The effect of Bacon's advice in the Ulster arrangements is distinctly marked. To it seems to be due one of the existing orders of English nobility. Bacon deemed it so important "to allure by all means fit Undertakers" that in the memorial of 1606 he suggested that grants of knighthood, "with some new difference and precedence," might "work with many" in drawing them to the support of the cause. Action taken by the King early in 1611 accords with Bacon's advice. The order of baronets, officially described as "a new dignitie between Barons and Knights," was instituted, to consist of gentlemen who should bind themselves to pay a sum sufficient to maintain thirty foot-soldiers in Ireland for three years, the money thus obtained to be kept as a special fund so that it might be "wholly converted to that use for which it was given and intended." The first of these baronets was Bacon's own half-brother, and it appears that Bacon advised the King on points raised touching the dignity and precedence of the new order of nobility. There have been many flings at James I. in this matter of the institution of the order of baronet—it seems to have a special attraction for the sarcasm of writers of popular history—but the record shows that it was inspired by Bacon and was performed by the King as a utilitarian transaction quite in the modern spirit. A similar creation of baronets was planned by King James in 1624 in aid of the colonization of Nova Scotia, the fundamental condition being that each baronet of this class should maintain six colonists for two years. The two classes are still distinguished in their heraldry, all baronets having the right to bear the Red Hand of Ulster on their coat of arms, except those of the Nova Scotian creation who display the arms of Scotland. The order of baronet, although ranking below other orders of nobility in dignity and precedence, may justly claim to possess a distinctly imperial character.
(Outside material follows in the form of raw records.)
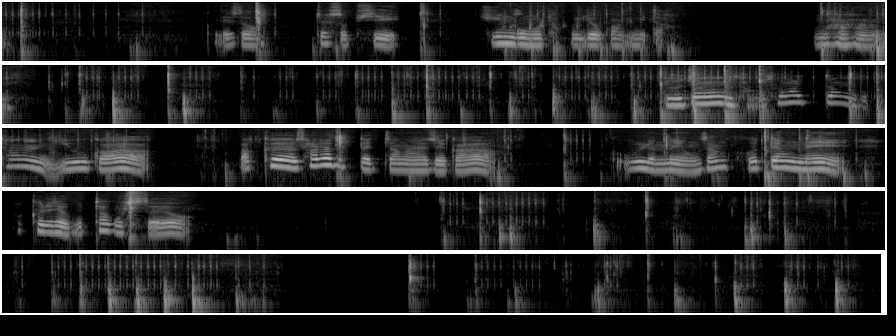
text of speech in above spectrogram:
그래서 어쩔 수 없이 주인공을 바꾸려고 합니다. 음하하. 요즘 방송 활동 못하는 이유가 마크 사라졌다 했잖아요, 제가. 그 올렸나 영상? 그것 때문에 마크를 잘 못하고 있어요.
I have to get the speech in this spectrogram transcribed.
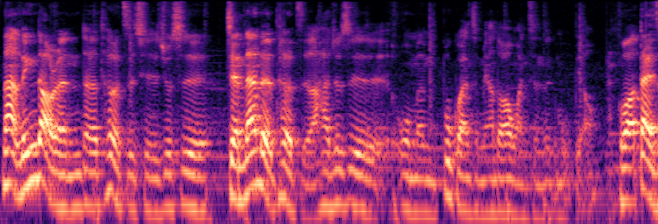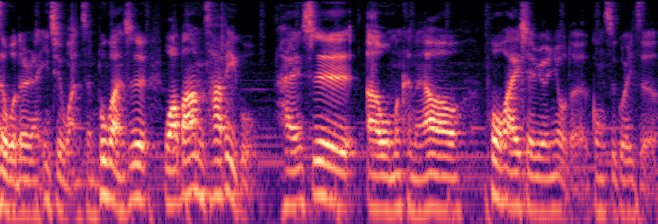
那领导人的特质其实就是简单的特质啊，他就是我们不管怎么样都要完成这个目标。我要带着我的人一起完成，不管是我要帮他们擦屁股，还是呃我们可能要破坏一些原有的公司规则，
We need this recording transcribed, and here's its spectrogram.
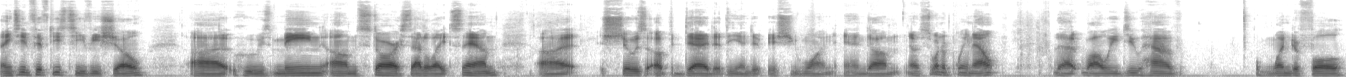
1950s TV show uh, whose main um, star, Satellite Sam, shows up dead at the end of issue one. And um, I just want to point out that while we do have wonderful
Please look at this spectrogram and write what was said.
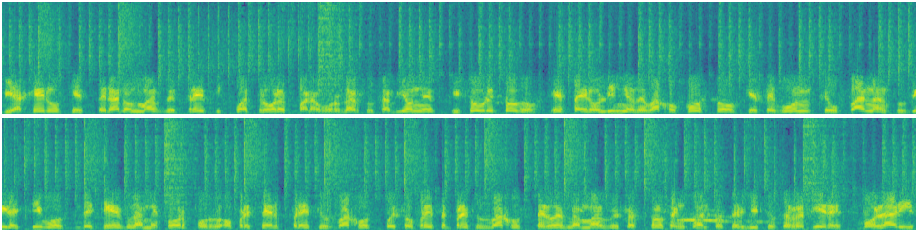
viajeros que esperaron más de tres y cuatro horas para abordar sus aviones y sobre todo esta aerolínea de bajo costo que según se ufanan sus directivos de que es la mejor por ofrecer precios bajos, pues ofrece precios bajos, pero es la más desastrosa en cuanto a servicios se refiere. Volaris,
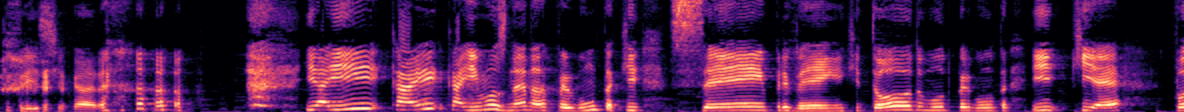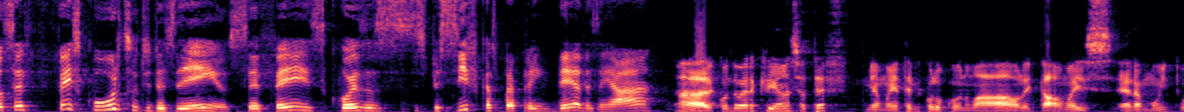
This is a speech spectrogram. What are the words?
Que triste, cara. E aí cai, caímos né, na pergunta que sempre vem, que todo mundo pergunta, e que é: você fez curso de desenho? Você fez coisas específicas para aprender a desenhar? Ah, quando eu era criança, até minha mãe até me colocou numa aula e tal, mas era muito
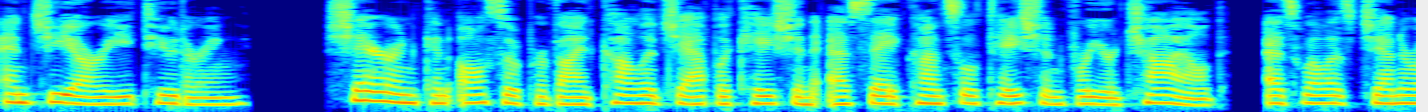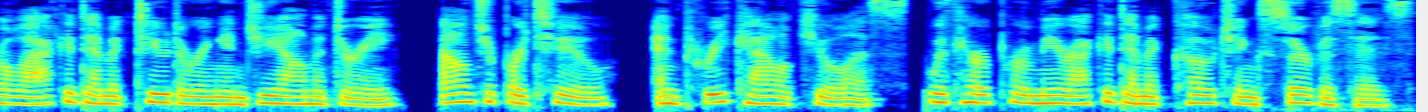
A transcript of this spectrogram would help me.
and GRE tutoring. Sharon can also provide college application essay consultation for your child, as well as general academic tutoring in geometry, algebra 2, and pre-calculus. With her premier academic coaching services,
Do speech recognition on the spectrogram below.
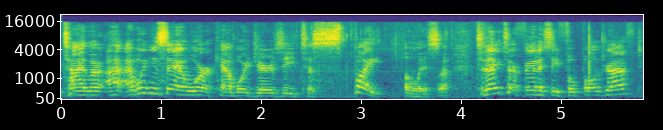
Tyler, I, I wouldn't say I wore a cowboy jersey to spite Alyssa. Tonight's our fantasy football draft.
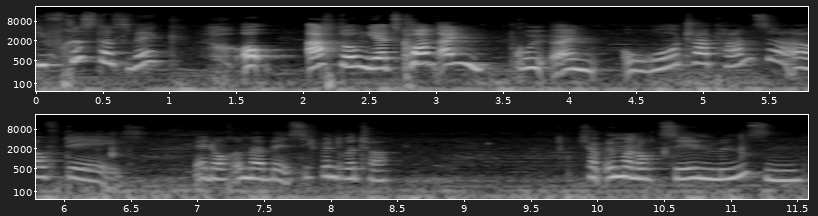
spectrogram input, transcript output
Die frisst das weg. Oh, Achtung, jetzt kommt ein, ein roter Panzer auf dich. Wer doch immer bist. Ich bin Dritter. Ich habe immer noch zehn Münzen.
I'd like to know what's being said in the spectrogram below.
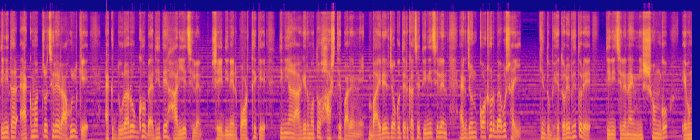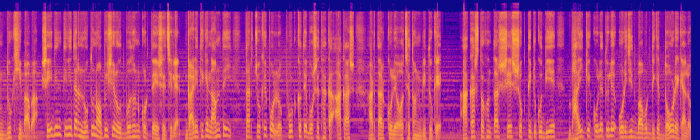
তিনি তার একমাত্র ছেলে রাহুলকে এক দুরারোগ্য ব্যাধিতে হারিয়েছিলেন। সেই দিনের পর থেকে তিনি আর আগের মতো হাসতে পারেননি। বাইরের জগতের কাছে তিনি ছিলেন একজন কঠোর ব্যবসায়ী। কিন্তু ভেতরে ভেতরে তিনি ছিলেন এক নিঃসঙ্গ এবং দুঃখী বাবা। সেই দিন তিনি তার নতুন অফিসের উদ্বোধন করতে এসেছিলেন। গাড়ি থেকে নামতেই তার চোখে পড়ল ফুটকোতে বসে থাকা আকাশ আর তার কোলে অচেতন বিতুকে। আকাশ তখন তার শেষ শক্তিটুকু দিয়ে ভাইকে কোলে তুলে অরিজিৎ বাবুর দিকে দৌড়ে গেল।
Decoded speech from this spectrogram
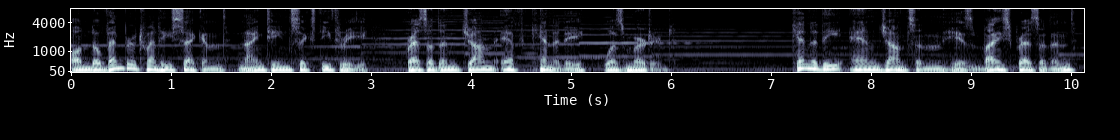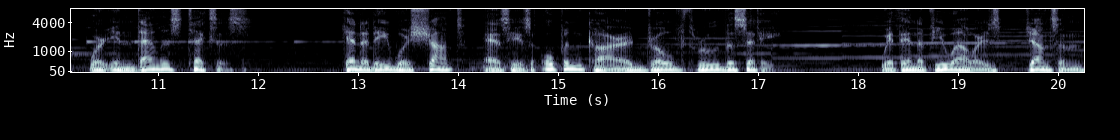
On November 22, 1963, President John F. Kennedy was murdered. Kennedy and Johnson, his vice president, were in Dallas, Texas. Kennedy was shot as his open car drove through the city. Within a few hours, Johnson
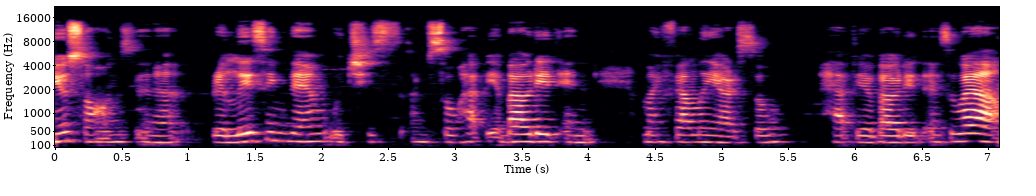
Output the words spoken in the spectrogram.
new songs and uh, releasing them, which is I'm so happy about it, and my family are so happy about it as well.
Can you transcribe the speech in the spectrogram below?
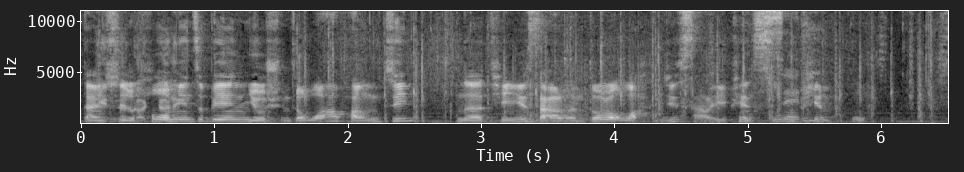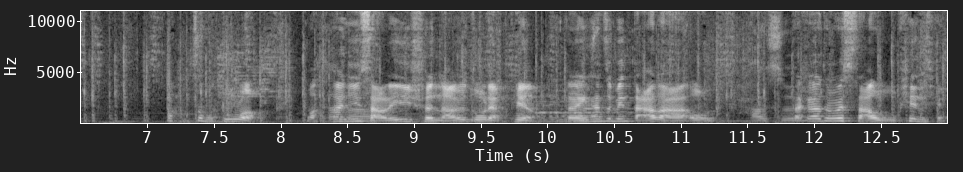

Not long after Bacon's memorial to the King the possibilities in Ulster were enlarged by a series of events which at the same time emphasized the need of vigorous measures. These events serve also to illustrate the clash of cultures that was the underlying cause of Irish anarchy. The accession of James took place just as an uprising aided by Spanish troops had been subdued after more than four years of hard fighting. The submission of the Earl of Tyrone, the chief native magnate of Ulster, whose surrender ended resistance in that province, took place only a few days before James set out from Edinburgh to take possession of the throne of England to which he had just been called. The Irish situation presented an urgent problem to James and his counsellors. That problem, in addition to its chronic perplexities arising from internal conditions, was complicated by foreign influences. The Counter-Reformation was prosecuted with great vigor and success by Jesuit missionaries in Ireland and their plans of making the country an independent kingdom gained the sympathy of Pope Gregory XIII., who accepted the Crown of Ireland in behalf of a nephew. The movement acquired serious importance when Philip II. of Spain gave support to it. He was not inclined at first to have anything to do with the Irish as he was embittered by the way in which crews of wrecked galleons of the Armada had been robbed and murdered on the western coast of Ireland. But English attacks on the coasts of Spain and Portugal, and the support which Elizabeth extended to the provinces of the Netherlands in revolt against his rule, reconciled him to alliances with Irish insurgents, and twice during Elizabeth's reign Spanish forces were landed in Ireland. Hugh O'Neill, the Earl of Tyrone, took a leading part in the dealings with Spain, and he received from the Pope a crown of peacock's feathers. In making his submission he had stipulated for the retention of his Earldom, with its territorial jurisdiction in Ulster, although renouncing his Celtic chiefry. This was done before he had heard of Elizabeth's death, and on hearing the news he is said to have cried with vexation at not having held out for better terms. With such an attitude on his part there was an instability in the Ulster situation, soon to be displayed.